My mother was recently killed in a car accident. She made a will some time ago because she won money playing the lottery. At the time of her death, she had taken out a loan on her house, which is now in foreclosure, plus put the title of her car up for a loan; she had spent all of the lottery money. She left $100 in the bank and basically that is it. Because she had creditor's insurance, the title to her car was released; the car insurance company will pay for the replacement value for the car. Since there were no assets, we did not probate the will. However, the car insurance will not release the check until we probate her estate (which I guess is the car). So now I am confused about what to file; I was told to file temporary letters of administration, letters of administration, or Order Declaring No Administration Necessary. Are either of these the correct petition?

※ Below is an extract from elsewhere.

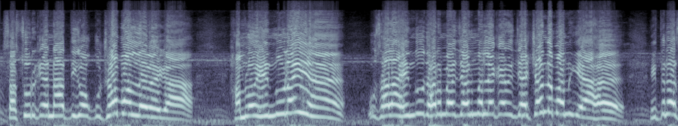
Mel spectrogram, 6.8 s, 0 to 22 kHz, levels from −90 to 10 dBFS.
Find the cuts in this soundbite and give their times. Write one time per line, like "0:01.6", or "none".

1 Answer from Attorneys
There is a procedure for very small estates. You will need to use this procedure in order to get the money for the car and the funds in the bank account. The order declaring no administration does not make sense. There are probate assets, albeit limited ones. The money would go to pay any probate or funeral expenses.
I don't understand about the car - if there was creditor's insurance and money was still owed on the car, the proceeds should go to the loan company. Otherwise the loan company will take the car. I don't know what the car is worth or how much we are talking about. Was the car destroyed in the car accident? The proceeds would still go to the loan company, I think, but if this was a car title loan, then maybe not. The car loan company could take the car (or what's left of it) and then file a claim for any deficiency owed with the estate. However, you still have the check from the credit insurance and bank account funds.
I think you need to see a local probate attorney who practices in the county/state where your mother lived at the time of her death. The will should be filed with the probate court. And you may be able to use the small estates procedure. Most states have a procedure for handling estates of less than $10,000 (or however a small estate is defined by state law). In Georgia, though, this process appears limited to situations where a person dies without a will. If that is the case, then your only avenue will be to probate the estate.
Related Questions & Answers
Mother died on July 9, 2010. Two daughters survived. My sister removed valuables... Asked 3/24/13, 11:21 am in United States Georgia Probate, Trusts, Wills & Estates
I have a durable POA on my son. I have since remarried and changed my last name. Is... Asked 3/15/13, 9:28 am in United States Georgia Probate, Trusts, Wills & Estates
My husband has a mental disability and would like to sign of power of attorney, I... Asked 3/14/13, 2:36 pm in United States Georgia Probate, Trusts, Wills & Estates
My mother passed away recently and for many many reasons, (I won't bore you with... Asked 3/06/13, 10:47 am in United States Georgia Probate, Trusts, Wills & Estates
I need lawyer in US,who can help will in Saudi Arabia. Asked 2/26/13, 4:00 pm in United States Georgia Probate, Trusts, Wills & Estates